Second Helping: Donna Tartt’s THE SECRET HISTORY
The first time I read The Secret History I can distinctly remember being blown away. Just like the book’s main character Richard I was sucked into the world of Hampden College and the tight-knit group studying Ancient Greek. Having originally read the book 10-11 years ago my memory was very fuzzy and I remember the book being about Richard falling in with this elite group who thought themselves above everybody else, so much so, that they believed they could get away with murder.

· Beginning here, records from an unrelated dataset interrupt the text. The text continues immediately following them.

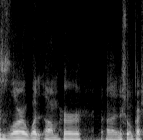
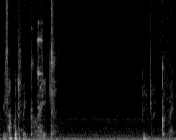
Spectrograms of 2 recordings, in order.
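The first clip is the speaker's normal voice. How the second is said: unvoiced whispered aside; whispering; 6 semitones higher, 16 dB quieter, faster than usual. Real, not acted. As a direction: breathe it under your breath.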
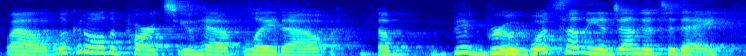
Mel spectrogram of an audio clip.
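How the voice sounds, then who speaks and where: A woman's voice: mid-range voice, expressive, measured pace, darkish tone. A woman hosting a conversational how-to interview, asking questions and restating technical details. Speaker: interviewer of the woodworker. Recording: echoey workshop, background noise.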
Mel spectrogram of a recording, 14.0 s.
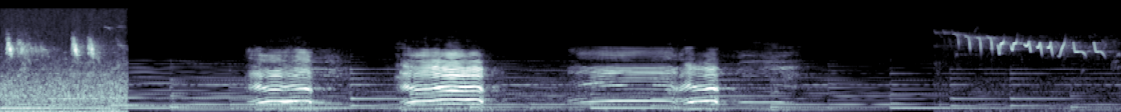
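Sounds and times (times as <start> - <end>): cow mooing: 3.1 - 4.4, 5.0 - 6.3, 7.1 - 10.1.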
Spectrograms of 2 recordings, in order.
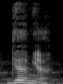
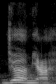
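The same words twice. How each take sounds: First: The word begins with a hard g sound. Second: The word begins with a j sound. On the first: This is the everyday Egyptian form. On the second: This is the formal standard form.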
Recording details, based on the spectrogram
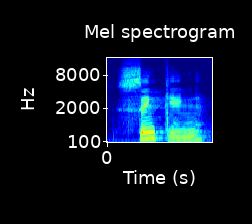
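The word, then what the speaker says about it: synching: It's not S-I-N-K-I-N-G. This is actually a specific play on words I'm trying to make here. Sinking as in S-Y-N-C-H-I-N-G. Sinking, where we pull a little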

But they couldn’t get away from the guilt and the secrets after the fact.
Reading it the second time (and being 10+ years older) changed the whole perspective of the book for me. I was around the same age as Richard the first time around so I guess I was susceptible to the charms of both the college and its inhabitants. Second time around I was much more aware of the subtle manipulation of Richard. This was probably in part to having already read the book but also part being older (and hopefully a little wiser). Instead of being charmed, like Richard, by Henry, Francis and the twins I found them completely pretentious and detached from the real world. Their money, their attitude, their cleverness hid their naivety and I think on my first reading I (again like Richard) was the more naive one.
Despite reading The Secret History with this new perspective (or more likely because of it) I thoroughly enjoyed the book second time around. Donna Tartt is an immense talent and is well worth reading again and again.

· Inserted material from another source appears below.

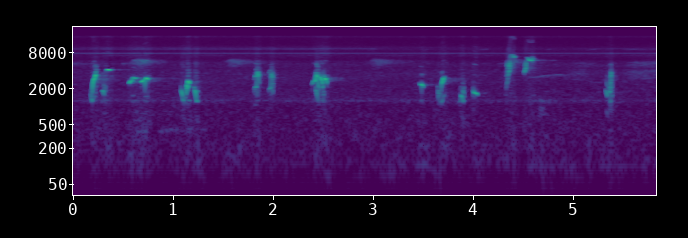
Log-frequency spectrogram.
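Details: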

Paperback ISBN: 9780140167771 Popular Penguin: 9780141037691 eISBN: 9781405529631 Classification: Modern & contemporary fiction (post c 1945) Format: Paperback (198mm x 129mm x 27mm) Pages: 640 Imprint: Penguin Books Ltd Publisher: Penguin Books Ltd Publish Date: 1-Jul-1993 Country of Publication: United Kingdom